July 13, Day 112
A calf was loudly bawling nearby, long before dawn.
A mule deer buck watched from the edge of the willows as I rounded the first bend.
At first the current was fairly mild, but then it became more consistently strong, and I spent more and more time out of the kayak pulling upstream.
Something was floating in the water. Some dark foam? No, a young hawk, so freshly drowned I wondered if he might revive when I pulled him out. Just ahead were some high, dark bluffs. He likely died attempting his first flight.
Four eagles, and some lurking magpies, fed on something at the edge of the water. They were reluctant to fly. It was a mule deer fawn.
I took a chance paddling up a side channel, enjoying an escape from the current. After a half mile it dead-ended completely. I got out to scout but there was no easy portage as I’d hoped. I retreated and had to fight my way up that same half mile in the main channel.
During breaks I’d check my progress and be surprised at how few miles I’d made, the result of the strong current, including passing some rapids, but also of a more relaxed pace.
I saw some fossils today, and some large thin slabs of slate.
Several thunder cells moved through. Most missed me but at least two didn’t. One pounded me with hard rain. I’d just put on my rain jacket and watched the driving rain bounce off the river. I thought about the photos I’ve been taking. I’m much more likely to take shots of reflections in calm water rather than dragging my kayak through tough current, or of s sunny day rather than s stormy day, mostly due to ease of photography.

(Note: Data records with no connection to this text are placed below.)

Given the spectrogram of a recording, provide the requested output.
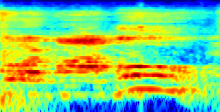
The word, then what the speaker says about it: Dormammu: Oh, and Dormammu. I get scared just saying the name. Now you know how it's pronounced.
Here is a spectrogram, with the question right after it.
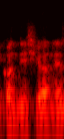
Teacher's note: Porque condiciones no es aguda. O sea, el acento de la palabra condiciones no está en la última sílaba, sino en la penúltima.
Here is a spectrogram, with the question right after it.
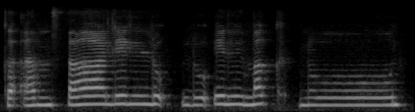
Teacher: کامثال اللؤلؤ المکنون، امثال میں میم ساکن کا قاعدہ اظہار شفی کریں گے، اس کو لمبا نہیں کھینچنا، جلدی پڑھنا ہے. لؤلؤ میں لؤ میں حمزہ پہ جھٹکا دینا ہے، مکنون میں کاف پہ حمز کرنا ہے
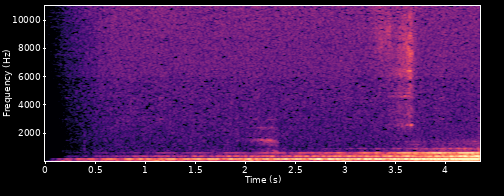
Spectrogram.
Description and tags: efan grill - airy metallic hit - reverse
An electric fan as a percussion instrument. Hitting and scraping the metal grills of an electric fan makes nice sounds.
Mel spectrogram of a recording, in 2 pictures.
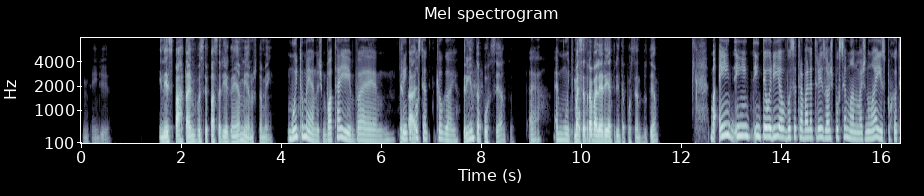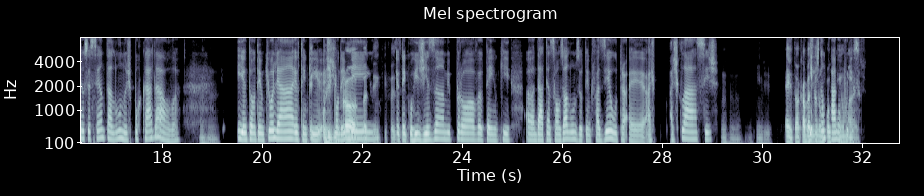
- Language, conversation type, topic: Portuguese, advice, Como posso ajustar meus objetivos pessoais sem me sobrecarregar?
- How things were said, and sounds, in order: in English: "part-time"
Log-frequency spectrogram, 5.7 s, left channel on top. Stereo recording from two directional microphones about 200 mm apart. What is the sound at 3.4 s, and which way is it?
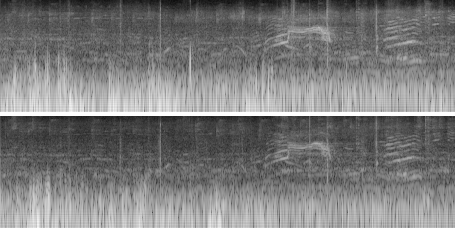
Horse, 50° right (ahead or behind).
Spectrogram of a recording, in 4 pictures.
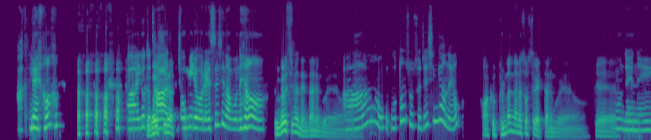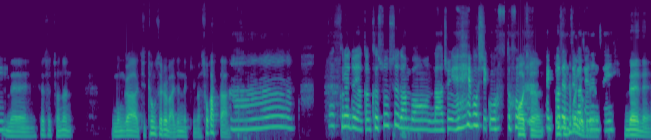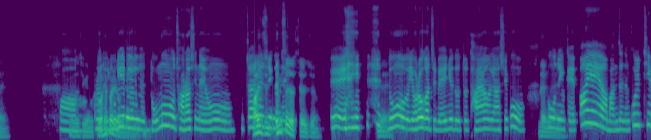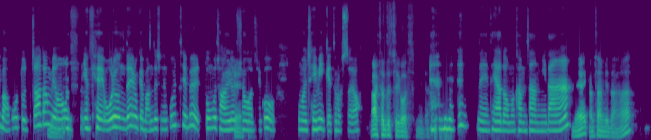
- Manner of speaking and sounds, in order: laughing while speaking: "그래요?"; tapping; laugh; other background noise; laughing while speaking: "쓰시나 보네요"; laugh; laughing while speaking: "해보시고 또"; laughing while speaking: "예"; laughing while speaking: "짜장면 이렇게"; laugh
- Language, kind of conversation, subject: Korean, podcast, 함께 만들면 더 맛있어지는 음식이 있나요?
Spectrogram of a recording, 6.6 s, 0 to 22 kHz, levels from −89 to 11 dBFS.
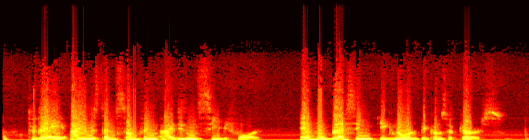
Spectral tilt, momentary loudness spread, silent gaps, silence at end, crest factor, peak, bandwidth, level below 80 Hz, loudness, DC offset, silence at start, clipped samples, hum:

It will be something like 31 miles from Fort Benton to the start of my portage, normally two easy days. It was clear, though, that it would be tough to make half of distance today, and the toughest miles of all would be the rapids just below Morony Dam. I’d want to start the long portage fairly refreshed and early in the day, so I’d shoot for three shorter days instead of two tough ones. Despite nearly 12 hours on the river, I only made about 14 miles.

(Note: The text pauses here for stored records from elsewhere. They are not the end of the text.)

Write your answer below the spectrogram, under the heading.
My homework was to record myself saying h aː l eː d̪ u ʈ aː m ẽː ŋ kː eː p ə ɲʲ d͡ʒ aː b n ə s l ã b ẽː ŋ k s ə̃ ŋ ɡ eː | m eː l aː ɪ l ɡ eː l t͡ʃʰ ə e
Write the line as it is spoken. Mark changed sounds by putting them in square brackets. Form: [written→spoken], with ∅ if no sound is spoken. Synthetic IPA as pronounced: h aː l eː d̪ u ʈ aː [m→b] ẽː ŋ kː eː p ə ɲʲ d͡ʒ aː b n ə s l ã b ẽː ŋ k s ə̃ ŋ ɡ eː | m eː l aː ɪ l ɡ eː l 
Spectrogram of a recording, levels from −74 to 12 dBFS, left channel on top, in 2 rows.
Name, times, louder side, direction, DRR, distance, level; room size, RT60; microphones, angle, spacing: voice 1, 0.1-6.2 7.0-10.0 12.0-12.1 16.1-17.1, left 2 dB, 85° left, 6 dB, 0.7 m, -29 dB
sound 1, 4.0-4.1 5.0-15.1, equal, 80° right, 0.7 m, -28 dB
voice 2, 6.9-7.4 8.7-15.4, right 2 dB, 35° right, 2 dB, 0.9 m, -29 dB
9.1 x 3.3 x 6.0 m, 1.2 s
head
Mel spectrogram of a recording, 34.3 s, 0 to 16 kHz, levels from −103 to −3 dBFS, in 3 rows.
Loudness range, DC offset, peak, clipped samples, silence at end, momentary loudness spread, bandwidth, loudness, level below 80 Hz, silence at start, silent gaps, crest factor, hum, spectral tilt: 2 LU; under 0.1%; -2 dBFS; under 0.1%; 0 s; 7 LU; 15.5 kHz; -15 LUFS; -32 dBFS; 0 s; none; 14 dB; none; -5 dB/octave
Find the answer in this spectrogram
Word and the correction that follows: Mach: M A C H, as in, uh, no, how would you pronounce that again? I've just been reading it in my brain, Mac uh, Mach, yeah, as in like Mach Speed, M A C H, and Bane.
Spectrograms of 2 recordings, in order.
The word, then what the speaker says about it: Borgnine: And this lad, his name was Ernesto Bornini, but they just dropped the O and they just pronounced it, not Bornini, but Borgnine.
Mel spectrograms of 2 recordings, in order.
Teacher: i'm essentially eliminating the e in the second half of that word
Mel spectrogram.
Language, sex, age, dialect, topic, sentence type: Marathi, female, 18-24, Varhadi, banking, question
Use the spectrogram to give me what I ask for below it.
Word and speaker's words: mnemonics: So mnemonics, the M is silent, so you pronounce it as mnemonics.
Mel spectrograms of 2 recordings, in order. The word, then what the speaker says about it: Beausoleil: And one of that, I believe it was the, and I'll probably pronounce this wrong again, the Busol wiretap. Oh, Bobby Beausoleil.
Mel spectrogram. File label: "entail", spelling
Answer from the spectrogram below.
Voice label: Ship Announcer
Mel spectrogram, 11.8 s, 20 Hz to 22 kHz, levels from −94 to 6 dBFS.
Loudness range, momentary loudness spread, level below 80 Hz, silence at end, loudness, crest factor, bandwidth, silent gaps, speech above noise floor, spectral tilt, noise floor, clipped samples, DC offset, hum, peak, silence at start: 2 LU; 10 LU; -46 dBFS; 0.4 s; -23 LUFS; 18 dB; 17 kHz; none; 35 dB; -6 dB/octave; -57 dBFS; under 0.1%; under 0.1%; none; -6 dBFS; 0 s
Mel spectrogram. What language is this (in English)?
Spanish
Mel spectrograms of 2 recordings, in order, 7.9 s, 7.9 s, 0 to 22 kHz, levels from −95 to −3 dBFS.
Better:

I made camp next to the river and used my alcohol stove to cook up a hot meal of “Steak and Fajita” flavored rice.
Clark: June 13th Thursday 1805 a fair morning, Some dew this morning the Indian woman Verry sick I gave her a doste of Salts. … numbers of gees & goslings, the gees cannot fly at this Season—goose berries are ripe and in great abundance, the yellow Current is also Common, not yet ripe Killed a buffalow & Campd on the Lard Side near an old Indian fortified campy one man Sick & 3 with Swellings, the Indian woman verry Sick. Killed a goat & fraser 2 Buffalow The river verry rapid maney Sholes great nos of large Stones passed Some bluffs or low cliffts of Slate to day
Trip overview and route map with position updates: